Powerful New Digital Tool to Transform How Historians Write History

  • Leading European Research Project showcases half a million resources on Medieval and World War I history from over 1,200 institutions across the globe
  • One of the largest  historical  archive platforms worldwide

A powerful new tool for digital historical research  developed over four years by digital humanities experts  across Europe was launched this week. It will transform how historians undertake research by giving unparalleled access to over 550,000 historical records relating to Medieval and World War I history across the globe.

The €6.5 million CENDARI collaborative research project was launched at a special event in the Berlin-Brandenburg Academy of Science and Humanities in Germany. It will allow researchers access to over 4,500 archive collections held in a total of 1,249 cultural heritage institutions across the globe. It will provide access to previously unavailable material and facilitate comparative research on a scale never possible before.

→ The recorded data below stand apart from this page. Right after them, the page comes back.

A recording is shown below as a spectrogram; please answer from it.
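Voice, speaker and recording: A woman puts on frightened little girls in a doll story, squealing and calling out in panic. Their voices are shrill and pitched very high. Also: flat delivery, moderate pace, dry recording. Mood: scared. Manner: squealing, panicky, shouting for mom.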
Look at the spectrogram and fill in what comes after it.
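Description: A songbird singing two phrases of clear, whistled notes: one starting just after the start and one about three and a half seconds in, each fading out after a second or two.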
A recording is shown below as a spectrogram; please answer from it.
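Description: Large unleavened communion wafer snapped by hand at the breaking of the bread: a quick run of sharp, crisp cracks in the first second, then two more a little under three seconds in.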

The four-year CENDARI (Collaborative European Digital Archive Infrastructure) project, funded by the European Commission Seventh Framework Programme, has been led by historians, computer scientists and digital humanities experts at Trinity College Dublin and coordinated by a team based in the Trinity Long Room Hub Arts and Humanities Research Institute.  The project brings together 14 collaborative partners in archives, libraries and universities in eight European countries including Ireland, the UK, France, Germany, Italy, Czech Republic, Serbia and the Netherlands.

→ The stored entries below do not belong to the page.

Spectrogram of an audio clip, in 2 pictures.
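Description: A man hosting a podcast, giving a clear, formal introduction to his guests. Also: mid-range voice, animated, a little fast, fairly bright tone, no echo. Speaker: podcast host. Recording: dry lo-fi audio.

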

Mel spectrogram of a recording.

The project focuses on two areas of research – the First World War, a pan-European conflict which led to the dispersal of archives across national borders making comparative historical research very difficult. It also includes the Medieval era.

The CENDARI project will transform how the raw materials of historical research are organised and communicated, giving historians powerful tools to uncover the ‘needles’ of human experience in the ‘haystacks’ of the historical records, according to Dr Jennifer Edmond at Trinity College Dublin, who is heading up the project:

“In a globalised Europe, we can no longer afford to treat the evidence of history as belonging only to national silos, but that is still how the archives, libraries and museums of Europe are by and large organised.  Through CENDARI historians can approach questions of identity and history transnationally, uncovering shared experiences across borders as well as official narratives contained within them, highlighting also those collections and stories that risk becoming ‘hidden’ because of how they have been viewed or because they happen to be held in economically less well-off countries.”

“The visibility of the holdings and their searchability within a single repository will certainly change the way historians work and support a better planning of travels to archives,” added Professor Oliver Janz, Professor of Modern History at Freie Universität Berlin who coordinated  the historical component of the project.

Historians and researchers affiliated with academic institutions will have access to the archive for research purposes but access will also be made to the general public.

President of the Berlin-Brandenburg Academy of Sciences and Humanities, Professor Martin Grötschel speaking  on the occasion of the launch said:

“Building  multidisciplinary and transnational digital infrastructures for the humanities is of utmost importance for the development of the field. The associated technologies provide versatile tools for new insights and the support of international, interdisciplinary, and cooperative research. Long-term digital archiving and long-term open access electronic availability of humanities research publications and data are among the cornerstones of the Digital Humanities  infrastructure to be established.  The CENDARI initiative will be a vital contribution to these important endeavours.”

Examples of collections include:

  • Workers and Workers’ Movements during the First World War
  • The Fall of the House of Romanov
  • Islamic Movements in the Russian Empire during and after the First World War
  • Prisoners of War and their Return Home
  • Women During the First World War
  • Science and Technology in the First World War
  • Medieval Collections of Saints Lives

More information on CENDARI here: http://www.cendari.eu/


CENDARI aims to integrate digital archives and resources for medieval and World War 1 history through  a Virtual Research Environment which will allow scholars to access historical resources across institutional and national boundaries.

CENDARI is made up of 14 partners from 8 European countries: Freie Universität Berlin • University of Birmingham • Trinity College Dublin • Czech National Library • Università di Cassino • The European Library • Consortium of European Research Libraries (CERL) • King’s College, London • Institut national de recherche en informatique et en automatique (INRIA) • University of Stuttgart • Goettingen State and University Library • Mathematical Institute of the Serbian Academy of Sciences and Arts • Fondazione Ezio Franceschini • Società Internazionale per lo Studio del Medioevo Latino

The project brings information and computer scientists together with leading historians and existing historical research infrastructures (archives, libraries and other digital projects) to improve the conditions for historical scholarship in Europe through active reflection of and considered response to the impact of the digital age on scholarly and archival practice.

Media Contact:

Caoimhe Ni Lochlainn, Head of Library Communications | nilochlc@tcd.ie | +353 1 896 4710